By Bonny Burrows
A very special girl may lead this year’s Pakenham Light the Night participants on the annual walk.
Six-year-old Kassidy Hill of Berwick and her mother Karen have been invited to lead the 6 October lantern parade at the Leukaemia Foundation fund-raiser at the Lakeside lake.
Kassidy is bravely fighting acute lymphoblastic leukaemia (ALL), the most common form of childhood leukaemia, characterised by an overproduction of immature white blood cells which crowd the bone marrow, preventing it from making normal blood cells.
Kassidy was diagnosed in late August 2016, aged five.
Her symptoms were feeling “slightly unwell”, a slight temperature, fatigue and an “extremely pale, odd pale” complexion.
“The GP initially thought it was a cold,” Ms Hill said.
But he took a precautionary blood test and later that evening the family got a call to come in.
“He said immediately that she had leukaemia. Kassidy was rushed to Monash Emergency,” Ms Hill said.
“That time was a vag fog for me and the family.”

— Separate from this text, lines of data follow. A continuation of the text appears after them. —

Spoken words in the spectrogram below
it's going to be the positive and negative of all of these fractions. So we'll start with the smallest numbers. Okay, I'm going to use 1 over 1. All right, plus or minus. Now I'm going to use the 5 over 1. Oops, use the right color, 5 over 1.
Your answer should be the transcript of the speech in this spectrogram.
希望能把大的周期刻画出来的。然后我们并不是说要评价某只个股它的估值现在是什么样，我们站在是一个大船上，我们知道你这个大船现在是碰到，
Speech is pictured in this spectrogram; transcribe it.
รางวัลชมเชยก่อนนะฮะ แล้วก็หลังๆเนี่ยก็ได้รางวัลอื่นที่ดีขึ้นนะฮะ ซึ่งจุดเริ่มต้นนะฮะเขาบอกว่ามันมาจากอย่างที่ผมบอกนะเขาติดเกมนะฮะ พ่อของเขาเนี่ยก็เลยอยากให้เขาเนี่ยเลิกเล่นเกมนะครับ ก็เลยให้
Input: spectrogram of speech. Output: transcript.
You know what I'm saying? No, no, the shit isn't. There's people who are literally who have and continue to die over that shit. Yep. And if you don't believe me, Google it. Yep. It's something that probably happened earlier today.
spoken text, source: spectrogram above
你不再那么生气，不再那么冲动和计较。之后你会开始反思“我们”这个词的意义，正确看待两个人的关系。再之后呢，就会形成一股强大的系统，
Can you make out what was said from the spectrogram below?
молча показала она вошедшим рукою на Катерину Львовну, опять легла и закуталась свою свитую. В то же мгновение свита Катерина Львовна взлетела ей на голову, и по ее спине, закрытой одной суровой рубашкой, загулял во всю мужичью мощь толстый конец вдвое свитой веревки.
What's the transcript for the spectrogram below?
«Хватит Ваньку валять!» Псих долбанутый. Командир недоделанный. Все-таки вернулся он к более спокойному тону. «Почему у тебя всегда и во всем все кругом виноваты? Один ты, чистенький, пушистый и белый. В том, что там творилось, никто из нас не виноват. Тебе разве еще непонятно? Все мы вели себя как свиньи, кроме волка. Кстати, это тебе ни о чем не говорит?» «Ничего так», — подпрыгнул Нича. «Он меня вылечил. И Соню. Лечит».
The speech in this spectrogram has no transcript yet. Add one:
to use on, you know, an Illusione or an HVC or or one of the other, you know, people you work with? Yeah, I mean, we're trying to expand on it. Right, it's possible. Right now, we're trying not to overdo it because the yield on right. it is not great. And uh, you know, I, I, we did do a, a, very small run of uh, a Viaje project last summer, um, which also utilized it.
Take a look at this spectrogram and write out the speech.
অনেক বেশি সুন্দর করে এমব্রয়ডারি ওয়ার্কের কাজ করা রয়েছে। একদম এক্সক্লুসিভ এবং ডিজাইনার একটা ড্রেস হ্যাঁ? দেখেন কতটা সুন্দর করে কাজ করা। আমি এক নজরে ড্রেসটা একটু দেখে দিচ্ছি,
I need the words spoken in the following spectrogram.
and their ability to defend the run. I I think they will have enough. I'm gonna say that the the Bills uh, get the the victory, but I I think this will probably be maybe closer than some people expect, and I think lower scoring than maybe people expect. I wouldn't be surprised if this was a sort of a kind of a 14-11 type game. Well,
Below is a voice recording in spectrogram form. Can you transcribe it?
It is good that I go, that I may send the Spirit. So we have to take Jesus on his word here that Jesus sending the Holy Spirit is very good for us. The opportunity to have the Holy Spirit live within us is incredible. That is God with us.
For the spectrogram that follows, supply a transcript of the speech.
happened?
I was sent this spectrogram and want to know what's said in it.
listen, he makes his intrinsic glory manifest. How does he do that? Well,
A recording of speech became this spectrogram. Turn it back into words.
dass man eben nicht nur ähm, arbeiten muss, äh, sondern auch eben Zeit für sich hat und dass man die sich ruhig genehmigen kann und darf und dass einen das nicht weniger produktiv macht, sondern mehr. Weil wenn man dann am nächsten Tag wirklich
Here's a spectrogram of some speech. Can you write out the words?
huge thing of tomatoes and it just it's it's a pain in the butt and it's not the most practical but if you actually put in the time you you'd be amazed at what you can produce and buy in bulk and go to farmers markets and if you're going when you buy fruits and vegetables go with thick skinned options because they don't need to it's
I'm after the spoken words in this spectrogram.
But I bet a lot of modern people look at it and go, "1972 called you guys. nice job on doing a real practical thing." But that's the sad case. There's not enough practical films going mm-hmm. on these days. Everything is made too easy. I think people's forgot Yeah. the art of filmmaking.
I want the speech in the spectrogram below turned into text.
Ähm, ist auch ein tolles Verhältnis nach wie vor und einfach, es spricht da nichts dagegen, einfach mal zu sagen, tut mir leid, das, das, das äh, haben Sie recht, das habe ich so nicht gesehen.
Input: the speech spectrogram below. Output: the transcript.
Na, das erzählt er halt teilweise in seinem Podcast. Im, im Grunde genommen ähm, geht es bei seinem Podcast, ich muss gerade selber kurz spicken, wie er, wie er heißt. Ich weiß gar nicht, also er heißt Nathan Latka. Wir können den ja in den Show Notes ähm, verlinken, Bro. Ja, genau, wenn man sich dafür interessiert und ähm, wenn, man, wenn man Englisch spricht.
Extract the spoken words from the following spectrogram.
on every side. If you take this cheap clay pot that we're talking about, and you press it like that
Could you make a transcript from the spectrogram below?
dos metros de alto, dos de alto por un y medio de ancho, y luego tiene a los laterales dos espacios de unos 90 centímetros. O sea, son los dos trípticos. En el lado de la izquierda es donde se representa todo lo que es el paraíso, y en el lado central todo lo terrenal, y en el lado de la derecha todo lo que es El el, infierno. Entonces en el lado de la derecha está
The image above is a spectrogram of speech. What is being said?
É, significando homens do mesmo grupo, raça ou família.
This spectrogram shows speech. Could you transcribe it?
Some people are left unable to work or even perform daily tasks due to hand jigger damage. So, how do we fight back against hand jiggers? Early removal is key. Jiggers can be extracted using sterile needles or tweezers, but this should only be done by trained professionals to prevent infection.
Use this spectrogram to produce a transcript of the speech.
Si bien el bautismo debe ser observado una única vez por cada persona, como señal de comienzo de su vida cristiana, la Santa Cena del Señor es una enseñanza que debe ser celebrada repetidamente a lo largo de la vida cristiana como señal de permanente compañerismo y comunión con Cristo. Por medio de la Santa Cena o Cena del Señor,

For the past year, Kassidy has undergone monthly hospital chemotherapy sessions, fortnightly blood count checks, and takes oral chemotherapy drugs daily.
She’s also had an operation to insert a port to administer chemotherapy directly instead of using a cannula.
If all goes well, the port will remain until treatment is finished in November next year.
Her mother said this was the best case scenario, and said the expected treatment time was extended with each setback – be it an infection or illness.
To minimise this risk, there are certain activities Kassidy cannot participate in.
Unlike her school friends, she can’t swim in public swimming pools or play in indoor playgrounds – the risk of infection is too high.
But despite her challenges, her family is determined to give Kassidy as normal a life as possible.
The family is soon off to a trip to Queensland, and has plans to travel to Disneyland once Kassidy’s treatment is complete.
They are also holding out hope for Kassidy’s grandfather, who was recently diagnosed with lymphoma.
Ms Hill said her father faced a tough fight, but found courage in watching Kassidy bravely fight her battle.
She said her family’s experiences drove home the importance of fund-raisers such as Light the Night.
Ms Hill attended the lantern parade fund-raiser for blood cancers for the first time last year, just six weeks after Kassidy’s diagnosis, and found it a “beautiful, uplifting experience”.
“People think it’s a sad event, but is quite the opposite of that,” Ms Hill said.
“It’s such an uplifting celebration of community support.
“Everyone at Light the Night is happy, and it’s such a great way for the community to get together for a couple of hours and share their happiness.”
Ms Hill said the event had also given Kassidy’s friends and family a purpose.
“Lots of people wanted to do something for Kassidy when she was first diagnosed, but there wasn’t really much they could do and they felt quite helpless,” Ms Hill said.
“Participating in Light the Night has given them a way to help.”
To join Ms Hill and Kassidy at the Pakenham event, visit https://lightthenight.org.au/event/pakenham, or search for your local event at https://lightthenight.org.au.